“I have just turned 18 and am 16 weeks pregnant. My partner of three years left me and I have been kicked out by my mum and am couch surfing.”

Seventy-eight per cent of respondents in private rental experienced extreme housing stress.

Subgroups that were also at high risk of extreme housing stress included: the part-time/casual workers (81%), couples without children (78%) and with children (77%), 25 to 34-year-olds (73%) and Newstart recipients (71%). Some of these subgroups were also present in other measures of deprivation and disadvantage. Given that respondents paid 59% of income towards accommodation expenses, this has caused respondents to experience financial hardships, with many doing without essential items, including cutting down on basic necessities and regular meals. 

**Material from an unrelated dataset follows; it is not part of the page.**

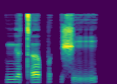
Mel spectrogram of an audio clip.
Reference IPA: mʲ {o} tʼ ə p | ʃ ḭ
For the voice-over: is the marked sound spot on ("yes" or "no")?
yes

This suggested the increasing costs of accommodation posed financial strain on individuals, due to a greater proportion of income spent on the cost of accommodation. As a result this subgroup experienced high levels of financial stress and needed to access community services for emergency relief and material aid.

Respondents paid $180 per week36 in accommodation expenses.

Housing costs for the public/government/state or community housing averaged $119 per week, compared to more than double ($305 per week) for households in private rental.37 This obviously varies depending on housing type, state, metropolitan and rural areas.

As private rental costs rise and public housing stocks diminish, homelessness and housing affordability remain the most significant challenge impacting clients, The Salvation Army's work and the sector as a whole. More affordable housing is critical to ensure more sustainable accommodation options to relieve housing stress, financial strain of accommodation costs and causes of homelessness.

Respondents indicated that they had $125 per week38 to live on after accommodation expenses were paid ($17.86 per day).

Given already limited financial resources, individuals and families have less than adequate money to live on each week, leading to further disadvantage, poverty and higher levels of deprivation.

NB: Total income includes all income support entitlements, including Rental Assistance.

"I live week by week paying rent and bills with no money left over for much else…I have no money to do any fun activities with my daughter and feel bad to always have to say no."

Across all households, Newstart allowance recipients had the least money to live on after accommodation expenses were paid (approximately $27-$50 less per week). Consequently, Newstart recipients had to live on as little as $9.57 per day and still had to pay for utilities, food, transport, health, medical, pharmaceuticals, education, clothing, and basic entertainment. These figures demonstrate the inadequacy of Newstart allowances for individuals and families to afford basic living costs in Australia. Furthermore, this demonstrates that without sufficient financial resources to adequately live on, disadvantaged individuals and their families are likely to remain trapped in long-term in poverty.

“ …We are left with $50 for the fortnight. We find it really hard but we seem to manage with the help of The Salvation Army. Without them we would be on the street…I take it  day by day.”

Overall, 67% of respondents experienced extreme housing stress,39 paying more than 50% of their income for accommodation. 

32. We observed a significant increase in the percentage of those renting the public/government/state or community housing in 2015 compared to the 2014 survey. However results were likely due to changes in the way we record the information and may not reflect the significant increase in the number of public/government rentals.
33. Equals accommodation expenses divided by rough estimate income.
34. Australian Bureau of Statistics (2013) 4130.0 - Housing Occupancy and Costs, 2011-12.
35. NB: Measures of housing affordability is on the lowest 40% of households by comparable incomes.
36. Median per week
37. ABS 2012. Yearbook Australia 2012. Housing costs: Housing Occupancy and Costs, Australia (4130.0). Accessed 4 May 2015, viewed here
38. Median per week